Before the final game I broke out my laptop and looked at some games with the kids, which was fun.  Vignesh and I analyzed our 2016 Stonewall, though he kept saying "I was a 1600 then!  That's why I played like this!"  Gosh, he has learned more in the intervening year and a half than I have....

I knew was out of the running for the place money--some combination of Joseph, Vignesh, and Frank were likely to take it all.  But there was a $150 prize for Best Woman in each section.  (Megan Lee got to start the tournament knowing she would win at least $150!)  In Challengers it was clearly between me and WCM Sophie Velea:  the older two Veleas were not playing, and while Abby Wu played gamely, she was a bit overmatched.  So it seemed fitting that Sophie and I were going to play each other, winner takes all.

Sophie did not seem happy to be playing me.  The laptop database revealed that we've only played once, a weird skirmishing game which I only won in the endgame.  My notes on it were mainly about eschewing "hope chess."  I resolved to work very hard on eschewing hope chess, to avoid a catastrophic repeat of the previous game.  Did I succeed?  Well, probably not.

I really think the kids should resign when they have given up.  I'm fine with continuing to play on the thinnest thread of hope, but when you stop calculating and just make moves, it's time to go home.  I think the younger two Veleas might enjoy the game more that way.

null

 Having beaten both Gorovets and Sadorra, Zherebukh had nothing left but to play Aaryan Desphande.  As you can see in the picture, Aaryan was apprehensive.... The game was short and brutal and left Zherebukh the Open winner with 5/0.  Apparently 2700 players really are better than 2500 players:  it staggers the imagination.  Gorovets and Sadorra drew each other in the last round--the game was very short but, I hear, not dull--to tie for second.  That draw of Tian Sang's in the blitz tournament was the only GM blood we ever managed to taste.

I overheard Zherebukh talking about the event afterwards. People like to wish him luck with his chess, he said, but really he needed luck on his exams, as he hadn't studied all weekend.... (He is a grad student in economics.)  What a role model for our kids, who sympathized--they hadn't either!

Ignacio Perez and Megan Lee picked up the Open U2300, women's, and senior prizes.  Sinanan, Fagundes, Anand, and Frantz

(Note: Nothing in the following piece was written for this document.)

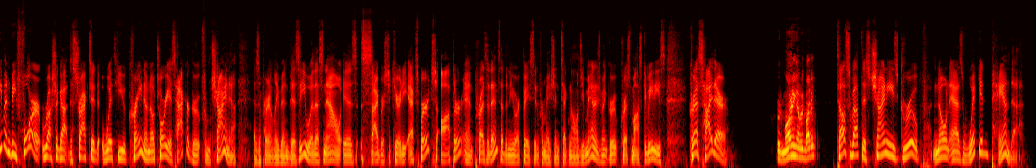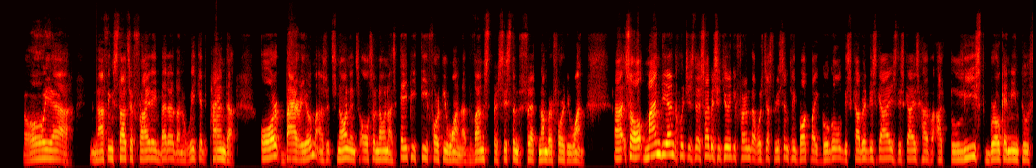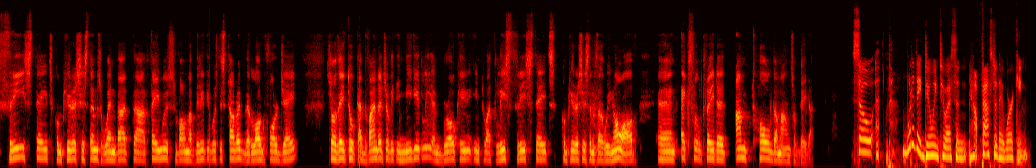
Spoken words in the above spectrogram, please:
Even before Russia got distracted with Ukraine, a notorious hacker group from China has apparently been busy. With us now is cybersecurity expert, author, and president of the New York based Information Technology Management Group, Chris Moschovitis. Chris, hi there. Good morning, everybody. Tell us about this Chinese group known as Wicked Panda. Oh, yeah. Nothing starts a Friday better than Wicked Panda or barium, as it's known, and it's also known as APT41, Advanced Persistent Threat Number 41. Uh, so Mandiant, which is the cybersecurity firm that was just recently bought by Google, discovered these guys. These guys have at least broken into three states' computer systems when that uh, famous vulnerability was discovered, the Log4j. So they took advantage of it immediately and broke in, into at least three states' computer systems that we know of and exfiltrated untold amounts of data. So, what are they doing to us and how fast are they working?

In the Challenger's section, Frank drew Vignesh in the final round, leading to a three-way tie for first between Frank, Vignesh, and Joseph (shown above with Josh Sinanan).  This must have been the tournament of Frank's life--1709-1853.  I won the women's prize, exactly paying off my entry fee; Frank won the senior prize and the best upset prize.  (He thanked me for it, but he'd still have gotten it for his wins over Oscar and Advaith!)

What to say about this tournament?  It was really fun, despite some ups and downs.  I was furious at myself over the error of judgment versus Frank--so much worse, somehow, than a calculation error, though I made plenty of those too.  But I liked my other games, and the opening of that one.  I found plans and played pretty well.

I too often find myself thinking about game outcomes, ratings, and tournament standing during a game.  This leads to a kind of "uncertainty fatigue" where I'm worrying about my standing when I should be playing my game, and start wishing it would just be over already so I'd know the result.  If possible, I need to stamp out this line of thinking.

As a chance to learn from the GMs, the tournament itself was a bust.  I was far too busy with my own games.  But it was certainly exciting to have them around, and doubtless educational for the players who actually got to play them or sit next to them.   I wish I'd gotten to see Anthony He's game with Gorovets, if only to see someone who invariably beats me get a taste of his own medicine.